Loading Events

« All Events

  • This event has passed.

Symposium “NLP for the Vaccination Debate”

June 19th, 2018 @ 12:00 am

You are invited to join us for the symposium “NLP for the Vaccination Debate” on Wednesday 27 June, organised by the CLTL in collocation with the PhD defense of Isa Maks. We will present our richly-annotated corpus on the vaccination debate, announce its release and discuss some of the recent developments in Natural Language processing and their application to the online vaccination debate. The invited speakers are Sabine Bergler and Antal van den Bosch.


Symposium “NLP for the Vaccination Debate”
Held in collocation with the PhD defense of Isa Maks

When:Wednesday 27 June 2018 (13:00 – 15:00)
Where: Vrije Universiteit Amsterdam, room Agora-2 (main building)

More information: http://www.cltl.nl/event/symposium-nlp-for-the-vaccination-debate

Registration: https://goo.gl/forms/2Y8Ltgz5WZaFKV803


Sabine Bergler (Concordia University)
Robust versus volatile vs transient textual features

Drawing on different data sources, I will demonstrate how the robust inherent language features help to localize volatile features that are specific to domain, task, or corpus annotation standards.

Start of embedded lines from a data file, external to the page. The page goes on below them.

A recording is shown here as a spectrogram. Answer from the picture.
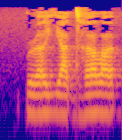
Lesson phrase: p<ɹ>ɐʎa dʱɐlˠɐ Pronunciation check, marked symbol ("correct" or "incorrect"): correct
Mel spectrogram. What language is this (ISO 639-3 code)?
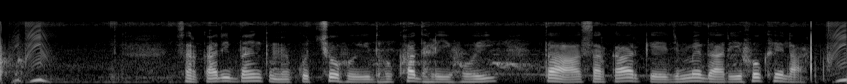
bho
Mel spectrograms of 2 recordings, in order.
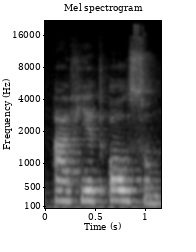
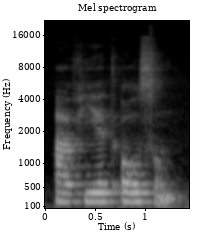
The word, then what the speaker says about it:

I will argue that especially in the quickly expanding semi-automatic text based research between social sciences and humanities, where the discovery of volatile and transient phenomena is paramount, attention to well-known and established features/annotations can bring important gains for text analysis.

Antal van den Bosch (Radboud University)
Monitoring stance towards vaccination in Twitter messages

As part of a collaboration between the Netherlands National Institute for Public Health and the Environment (RIVM) and the Centre for Language and Speech Technology at Radboud University, Nijmegen, we developed a system for automatically predicting the stance towards vaccination from Twitter messages, with a focus on messages with a negative stance. Such a system facilitates monitoring the ongoing stream of messages on social media, enabling swift insight into potential public discontent towards vaccination. We collected Dutch Twitter messages that mention vaccination-related key terms, and annotated them for relevance to the topic, stance towards vaccination, and sentiment. We trained machine learning classifiers to distinguish messages with a negative stance from differently categorized messages. The outcomes indicate that stance prediction is a challenging task to be dealt with by an automated system only. We see the potential of a practical setting in which a human-in-the-loop feeds the system with feedback on its predictions.


June 19th, 2018
12:00 am


VU Agora 2


Vrije Universiteit